• [What to produce]
Copy all lines of the listing that include the string "frequency".
....
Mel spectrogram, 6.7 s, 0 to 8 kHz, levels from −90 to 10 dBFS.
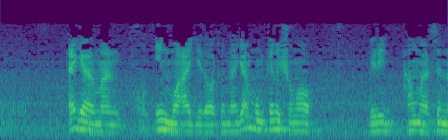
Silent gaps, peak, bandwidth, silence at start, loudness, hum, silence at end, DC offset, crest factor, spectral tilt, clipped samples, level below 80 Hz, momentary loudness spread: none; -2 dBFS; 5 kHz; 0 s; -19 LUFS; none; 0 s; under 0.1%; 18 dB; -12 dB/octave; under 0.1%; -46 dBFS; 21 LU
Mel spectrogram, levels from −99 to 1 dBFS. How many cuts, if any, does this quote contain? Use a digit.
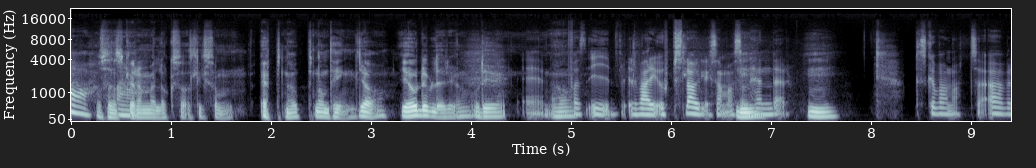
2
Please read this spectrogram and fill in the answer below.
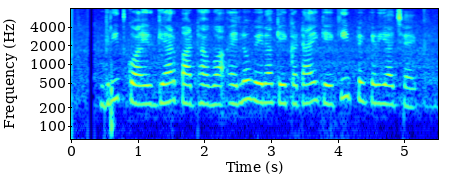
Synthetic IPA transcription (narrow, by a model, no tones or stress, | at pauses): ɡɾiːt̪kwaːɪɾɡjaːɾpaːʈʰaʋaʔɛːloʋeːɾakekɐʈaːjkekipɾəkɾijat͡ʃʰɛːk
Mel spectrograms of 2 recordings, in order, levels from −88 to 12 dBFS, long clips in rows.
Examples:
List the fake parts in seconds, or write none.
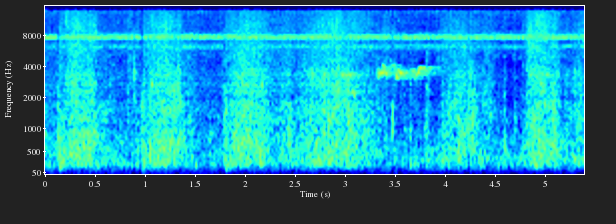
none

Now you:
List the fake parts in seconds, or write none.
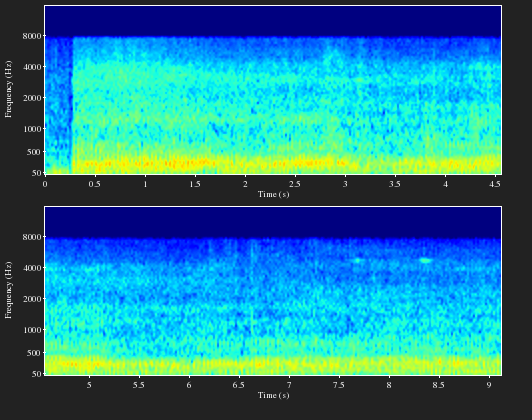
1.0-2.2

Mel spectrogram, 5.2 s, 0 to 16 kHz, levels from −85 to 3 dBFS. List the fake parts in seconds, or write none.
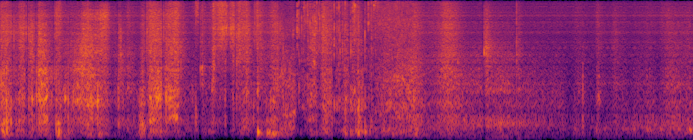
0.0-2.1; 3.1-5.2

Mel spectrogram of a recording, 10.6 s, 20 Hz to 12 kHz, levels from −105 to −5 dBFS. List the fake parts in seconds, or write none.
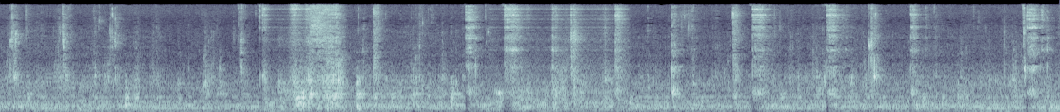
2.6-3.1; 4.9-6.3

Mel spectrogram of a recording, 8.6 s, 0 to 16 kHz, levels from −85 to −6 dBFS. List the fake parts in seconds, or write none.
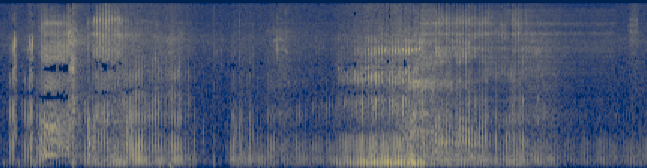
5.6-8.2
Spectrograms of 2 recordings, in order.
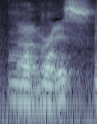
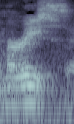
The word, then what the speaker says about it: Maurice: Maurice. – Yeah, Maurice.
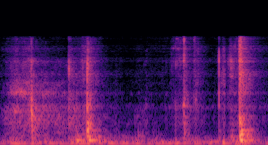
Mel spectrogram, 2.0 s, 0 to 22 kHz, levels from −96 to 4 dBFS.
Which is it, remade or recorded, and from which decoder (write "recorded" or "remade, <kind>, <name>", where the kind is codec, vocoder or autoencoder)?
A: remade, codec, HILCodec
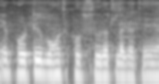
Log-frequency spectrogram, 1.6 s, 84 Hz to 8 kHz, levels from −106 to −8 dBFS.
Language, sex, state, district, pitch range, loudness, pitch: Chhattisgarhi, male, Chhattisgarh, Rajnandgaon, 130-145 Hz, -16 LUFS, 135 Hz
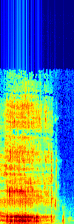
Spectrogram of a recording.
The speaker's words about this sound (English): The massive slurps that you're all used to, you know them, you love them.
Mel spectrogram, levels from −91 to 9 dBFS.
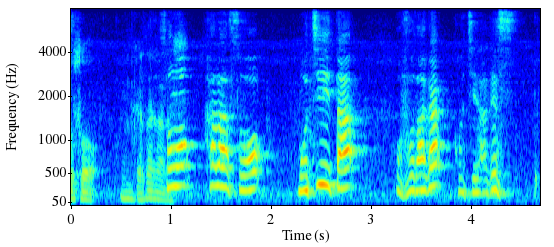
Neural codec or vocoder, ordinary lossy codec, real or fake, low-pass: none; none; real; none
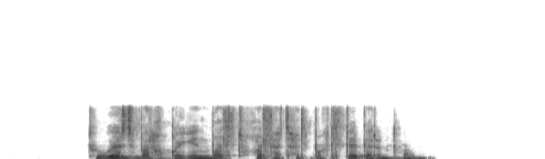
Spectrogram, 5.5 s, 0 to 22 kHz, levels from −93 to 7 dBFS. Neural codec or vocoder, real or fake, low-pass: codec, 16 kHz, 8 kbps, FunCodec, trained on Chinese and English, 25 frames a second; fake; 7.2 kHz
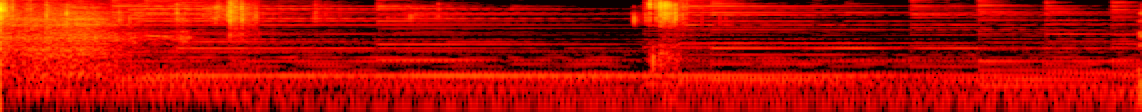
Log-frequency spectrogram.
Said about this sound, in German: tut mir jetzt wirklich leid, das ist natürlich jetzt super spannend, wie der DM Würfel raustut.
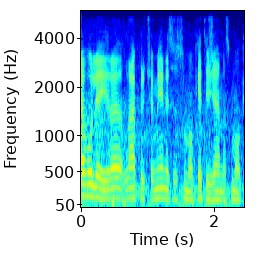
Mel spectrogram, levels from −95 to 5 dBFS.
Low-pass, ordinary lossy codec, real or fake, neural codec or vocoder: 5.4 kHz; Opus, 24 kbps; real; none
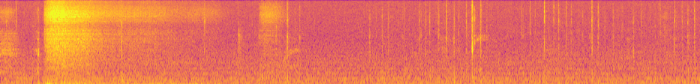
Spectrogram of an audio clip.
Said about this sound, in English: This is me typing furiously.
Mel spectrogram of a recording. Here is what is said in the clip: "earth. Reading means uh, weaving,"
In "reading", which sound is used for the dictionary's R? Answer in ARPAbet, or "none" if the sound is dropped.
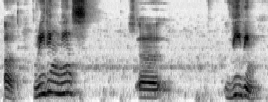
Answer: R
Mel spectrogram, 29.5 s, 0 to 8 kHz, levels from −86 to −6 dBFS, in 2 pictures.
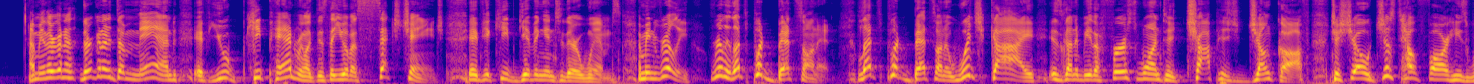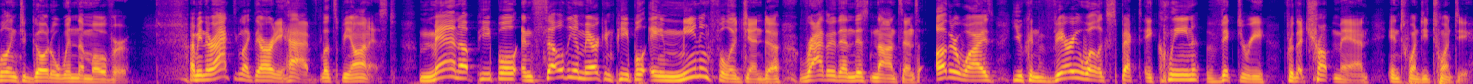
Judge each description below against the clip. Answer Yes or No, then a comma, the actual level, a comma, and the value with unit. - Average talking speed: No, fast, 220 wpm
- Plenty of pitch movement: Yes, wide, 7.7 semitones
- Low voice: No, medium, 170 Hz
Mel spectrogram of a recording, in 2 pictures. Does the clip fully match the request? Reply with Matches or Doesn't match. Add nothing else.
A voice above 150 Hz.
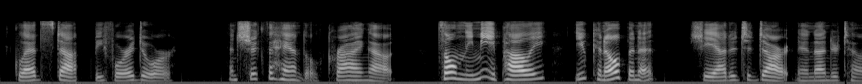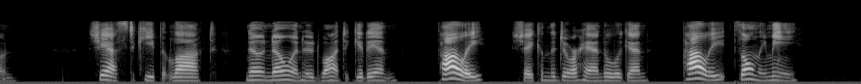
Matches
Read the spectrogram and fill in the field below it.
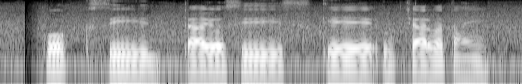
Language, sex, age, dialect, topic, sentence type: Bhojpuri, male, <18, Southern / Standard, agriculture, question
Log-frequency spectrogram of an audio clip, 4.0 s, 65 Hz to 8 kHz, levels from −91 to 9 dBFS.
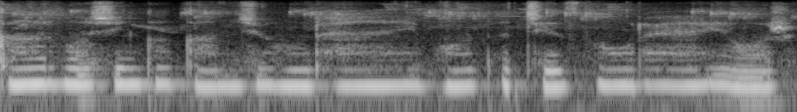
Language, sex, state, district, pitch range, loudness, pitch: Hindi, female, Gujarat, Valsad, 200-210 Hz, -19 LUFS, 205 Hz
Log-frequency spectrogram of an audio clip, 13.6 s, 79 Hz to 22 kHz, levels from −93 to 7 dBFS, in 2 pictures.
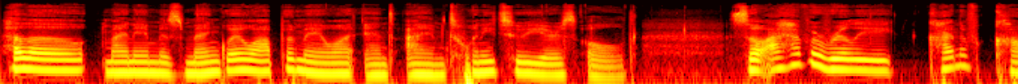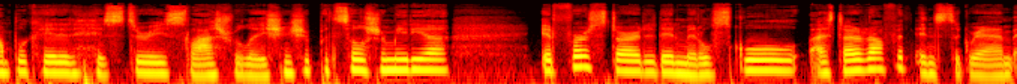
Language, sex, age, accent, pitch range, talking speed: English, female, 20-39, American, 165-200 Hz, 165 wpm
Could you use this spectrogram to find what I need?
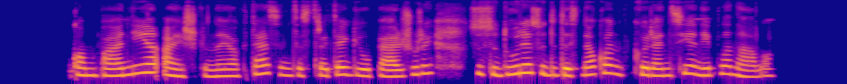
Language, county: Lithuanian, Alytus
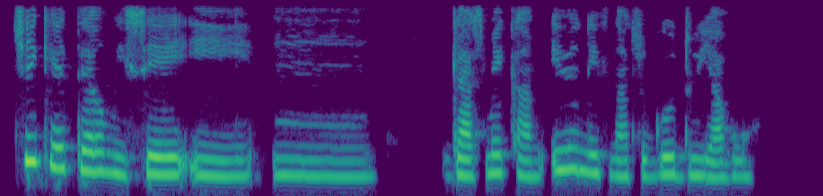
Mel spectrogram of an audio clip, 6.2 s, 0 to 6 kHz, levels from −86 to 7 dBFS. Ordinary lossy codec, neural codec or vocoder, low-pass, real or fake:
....
• [Answer for the task]
Log-frequency spectrogram, 1.6 s, 84 Hz to 8 kHz, levels from −106 to −8 dBFS.
Log-frequency spectrogram.
Log-frequency spectrogram of an audio clip, 4.0 s, 65 Hz to 8 kHz, levels from −91 to 9 dBFS.
Log-frequency spectrogram of an audio clip, 13.6 s, 79 Hz to 22 kHz, levels from −93 to 7 dBFS, in 2 pictures.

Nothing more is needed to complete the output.